A new book by former Defense Secretary Robert Gates alleges that former Secretary of State Hillary Clinton admitted she opposed the Iraq troop surge for political reasons as she faced Barack Obama in the 2008 Democratic presidential primary.
But a few years before Clinton herself as a U.S. senator in 2003 criticized what she saw as U.S. policy in Iraq being driven by a political agenda.
"Hillary told the president that her opposition to the  surge in Iraq had been political because she was facing him in the Iowa primary," Gates writes. "The president conceded vaguely that opposition to the Iraq surge had been political. To hear the two of them making these admissions, and in front of me, was as surprising as it was dismaying."
Here's the transcript of a December 2003 exchange between Clinton and Katie Couric on NBC's Today Show where Clinton criticizes what she perceives is the Bush administration shifting Iraq strategy based on politics. Clinton had just returned from a Thanksgiving weekend tour of Pakistan, Afghanistan and Iraq with Sen. Jack Reed (D-R.I.).
Couric: Well let me ask you about that exit strategy, because it's been controversial, the notion of having caucuses and indirect elections rather than direct elections has been criticized by the head Shiite cleric and many, obviously, Iraqis are Shiites. Do you think an exit strategy is being crafted at sort of the risk of not establishing a true democracy in Iraq?

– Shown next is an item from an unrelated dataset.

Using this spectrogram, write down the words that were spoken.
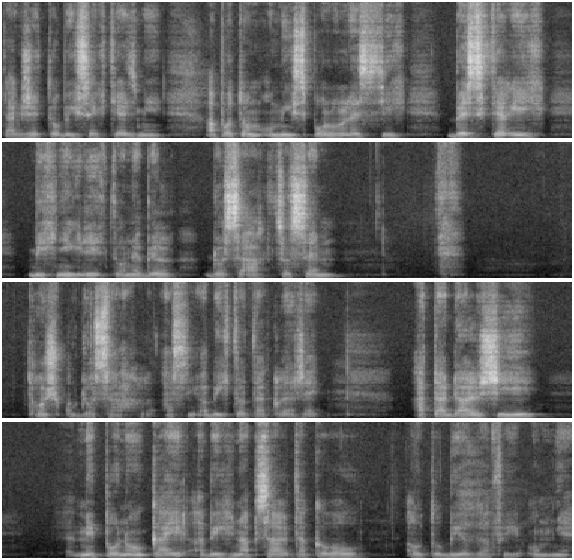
takže to bych se chtěl zmínit. A potom o mých spolulezcích, bez kterých bych nikdy to nebyl dosáhl, co jsem trošku dosáhl, asi abych to takhle řekl. A ta další mi ponoukají, abych napsal takovou autobiografii o mně.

Clinton: Well, I think an exit strategy, unfortunately, is being driven by our political calendar, not necessarily what's in the best interest of a long-term stable Iraq. And that's one of the reasons why bringing the U.N. in would be a benefit for the Bush administration as well as the prospects for creating conditions that would lead to democracy. I hope that the administration takes these U.N. talks seriously that are going on. I hope that they will support a return of the United Nations, both in a capacity to determine the direction for self-government and to provide aid on the ground.